    Wireframes were historically done by the project managers but we were able to show that giving it to the designer got a better result and more client confidence.

    Finally, within a year we were doing full ux processes and selling it as a service too.

    Chip, chip, chip away.

    6 points
  • Vlad Khomutov, over 3 years ago

    Ad agencies

    Ad agencies charge massive amounts of money to their clients by promising them sales and revenue that your work helps produce. People who approve pitches on client side often have no idea about consumer psychology that designers exploit (how we combine words and images to create emotional states that influence people to buy stuff), but as you well know, each one of them is an expert when it comes to design.

    Your agency gets hired to do the job, because the client doesn't have staff good enough to do it.

    Once you start looking at your role at an ad agency from that perspective, you will recognize that most of your work will be seen once - a promo website, a landing page for a campaign, a Facebook ad that serves one purpose - get user's email address so they can push some offers.

    Your attention to detail and good UX is a cherry on the pie, not the pie. Make peace with this and use your time at an ad agency doing the totally unrelated to UX, but incredibly valuable in long-term activity: network. Your senior designer colleague will change 5 agencies in 7 years and will become a VP of client experience at some big company, so if you're drinking beers with him, he'll remember your name and get you that Head of UX role so you can implement all of these best practices, because now you call the shots.

    Product agencies

    If you want to do user research, wireframes, usability studies, design language concepts, and other product work, join a dev shop that builds apps (native or web).

    About me
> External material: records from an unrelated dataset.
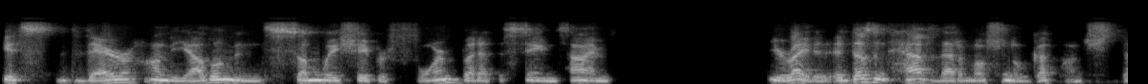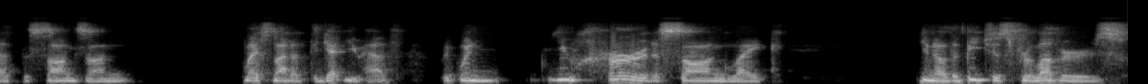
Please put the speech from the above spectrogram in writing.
it's there on the album in some way, shape, or form, but at the same time, you're right, it, it doesn't have that emotional gut punch that the songs on Life's Not Out to Get You have. Like when you heard a song like, you know, The Beach Is for Lovers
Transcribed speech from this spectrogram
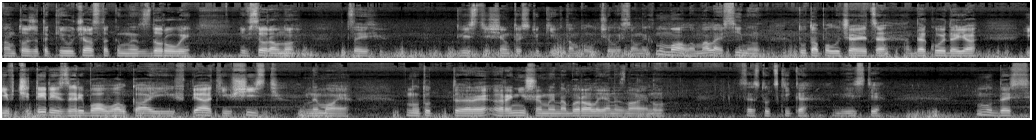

    I speak from experience - in the last 17 years, I founded 8 tech companies, 2 consulting agencies, helped more than 20 startups go to market, and designed products for some of the world's biggest companies like Visa, BMW, Ford, Manulife, FedEx and many others.

    4 points